I’m not writing to criticise Aamir Khan but, as will soon become apparent, I do disagree with him.
However, let me be more specific: I agree with Aamir’s concern about the creeping and, perhaps, accelerating mood of intolerance that many believe is spreading like a tide through our country. The adjectives others use to describe this may differ. They may not be as strong as the ones I have chosen. But the undeniable truth is there are many who share this concern. Where I differ with Aamir is in my response.
No, I will never leave India on this count. In fact, I would not even consider doing so. To be honest, the thought hasn’t occurred to me. Nor, I would add, will it ever.
This is my country and I belong here. And because I love it I can’t walk away. When it’s threatened by views I find obnoxious my only choice is to fight back. In my own small and, no doubt, inconsequential way that is what I have always sought to do.
In that fight we need the support of the Aamirs, Shah Rukhs and Salmans as much as we need all our Hindu, Muslim, Christian, Sikh, Jain, Buddhist and Parsi brothers and sisters. We need all the enlightened voices of India to speak out. And, indeed slowly, perhaps initially hesitantly, but increasingly more forcefully, they are. In fact, you can already hear them.
As I began, my difference with Aamir is over our response to the problem.
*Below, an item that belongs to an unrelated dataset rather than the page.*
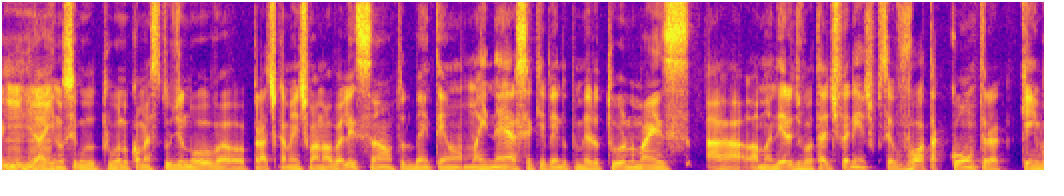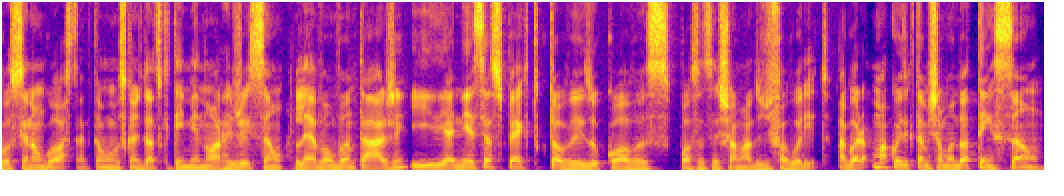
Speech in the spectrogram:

Not our concern about it. Nor do I have any differences over his analysis of why many feel insecure.
When wrongs happen — and, yes, that’s a euphemism but I’m using it deliberately — justice is necessary. It needs to be prompt but measured. In India that often doesn’t happen. One can go all the way back to partition in 1947 to find examples to prove this point. There are, sadly, far too many.
Second, when wrongs happen we look to our elected representatives, because they are the people we have chosen to rule us, to speak out and take a strong stand. This is why the prime minister’s reluctance or silence is disturbing. This is why the thoughtless provocative statements by ruling party ministers and MPs don’t just offend and make people nervous. They also rub salt in fresh or festering wounds.
These, however, are things we can change. After all, the Emergency snuffed out our liberties and rights including the right to life. At the time, even the Supreme Court concurred. By 1976 India had reached the lowest ebb of its independent history. The situation today, though different, simply doesn’t compare. But when given the chance the people of India changed this. In the elections of 1977 they fought back and won.
I’m confident India will assert itself. Indeed, I’d like to believe the very government and prime minister we accuse of being unconcerned or unresponsive will also change tack. Popular sentiment as well as their own desire to get re-elected could ensure this.
This is, therefore, not a moment to flee our homes but to stand firm and resolute in defence of the country we love. But, equally, let’s not delude ourselves by boasting we are the most tolerant country in the world. We’re not. If no one else, our Dalit and scheduled caste citizens will convincingly tell you why. Our job as Indians is to change this. Not pack up and head for kinder shores.
The views expressed are personal